	string remoteFilepath = "hamlet.xml";
	progressBar1.Value = 0;
	success = sftp.UploadFileByName(remoteFilepath, localFilepath);
	if (!success)
	{
	textBox1.Text = sftp.LastErrorText;
	return;
	}
	MessageBox.Show("OK!");
}

C# Encrypting/Decrypting with Stream

This C# example demonstrates how to use Chilkat.Crypt2 to encrypt and decrypting using the .NET FileStream class:

    Chilkat.Crypt2 crypt = new Chilkat.Crypt2();
    bool success = crypt.UnlockComponent("Anything for 30-day trial");
    if (!success)
    {
        MessageBox.Show(crypt.LastErrorText);
        return;
    }

    crypt.CryptAlgorithm = "aes";
    crypt.CipherMode = "cbc";
    crypt.KeyLength = 128;

    crypt.SetEncodedIV("0000000000000000", "hex");
    crypt.SetEncodedKey("abcdefghijklmnop", "ascii");

    // Open input and output files as file streams...
    FileStream fsIn = File.OpenRead("hamlet.xml");
    FileStream fsOut = File.Create("encrypted.dat");

    crypt.FirstChunk = true;
    crypt.LastChunk = false;
    byte [] encryptedChunk;

    // Encrypt the stream in 1024 byte chunks.
    byte[] b = new byte[1024];

    int n;
    while ((n = fsIn.Read(b, 0, b.Length)) > 0)
    {
        if (n < b.Length)
        {
            // Don't encrypt the full 1024 bytes, only the amount read...
            byte[] tmp = new byte[n];
            int i;
            for (i = 0; i < n; i++) tmp[i] = b[i];
            encryptedChunk = crypt.EncryptBytes(tmp);
        }
        else
        {
            encryptedChunk = crypt.EncryptBytes(b);
        }

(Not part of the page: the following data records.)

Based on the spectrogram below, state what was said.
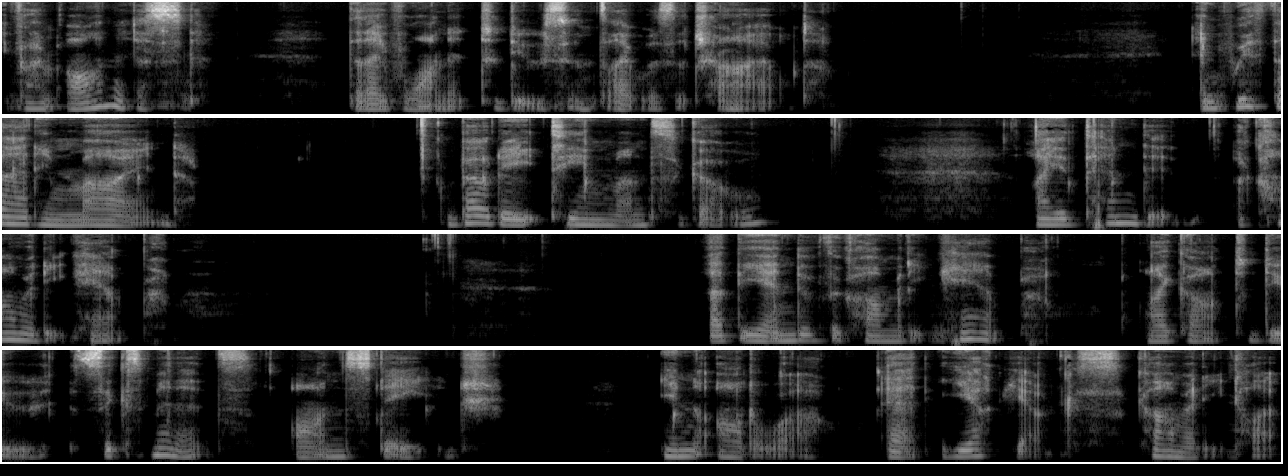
if I'm honest, that I've wanted to do since I was a child. And with that in mind, about 18 months ago, I attended a comedy camp at the end of the comedy camp, I got to do six minutes on stage in Ottawa at Yuk Yuk's Comedy Club.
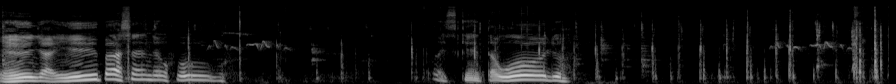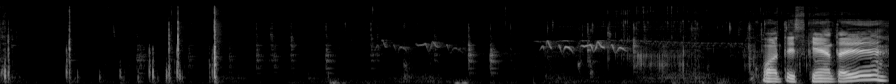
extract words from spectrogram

        fsOut.Write(encryptedChunk, 0, encryptedChunk.Length);
        crypt.FirstChunk = false;
    }
    fsIn.Close();

    // Flush any remaining encrypted data.
    crypt.LastChunk = true;
    byte[] empty = { };
    encryptedChunk = crypt.EncryptBytes(empty);
    if (encryptedChunk.Length > 0)
    {
        fsOut.Write(encryptedChunk, 0, encryptedChunk.Length);
    }
    fsOut.Close();


    // Now decrypt in chunks.  The decryptor must know when the last
    // block is being processed so it may unpad it correctly.

    System.IO.FileInfo fi = new System.IO.FileInfo("encrypted.dat");
    long fileSize = fi.Length;
    int numChunks = (int)fileSize / b.Length;

    fsIn = File.OpenRead("encrypted.dat");
    fsOut = File.Create("decrypted.xml");

    crypt.FirstChunk = true;
    crypt.LastChunk = false;
    byte[] decryptedChunk;

    int idx;
    for (idx = 0; idx <= numChunks; idx++)
    {
        n = fsIn.Read(b, 0, b.Length);

        // Is this the last chunk?
        if (idx == numChunks)
        {
            // Decrypt only the amount read...
            byte[] lastBlock = new byte[n];
            int i;
            for (i = 0; i < n; i++) lastBlock[i] = b[i];
            crypt.LastChunk = true;
            decryptedChunk = crypt.DecryptBytes(lastBlock);
        }
        else
        {
            decryptedChunk = crypt.DecryptBytes(b);
        }

        fsOut.Write(decryptedChunk, 0, decryptedChunk.Length);
        crypt.FirstChunk = false;
    }
    fsIn.Close();
    fsOut.Close();

    MessageBox.Show("Finished!");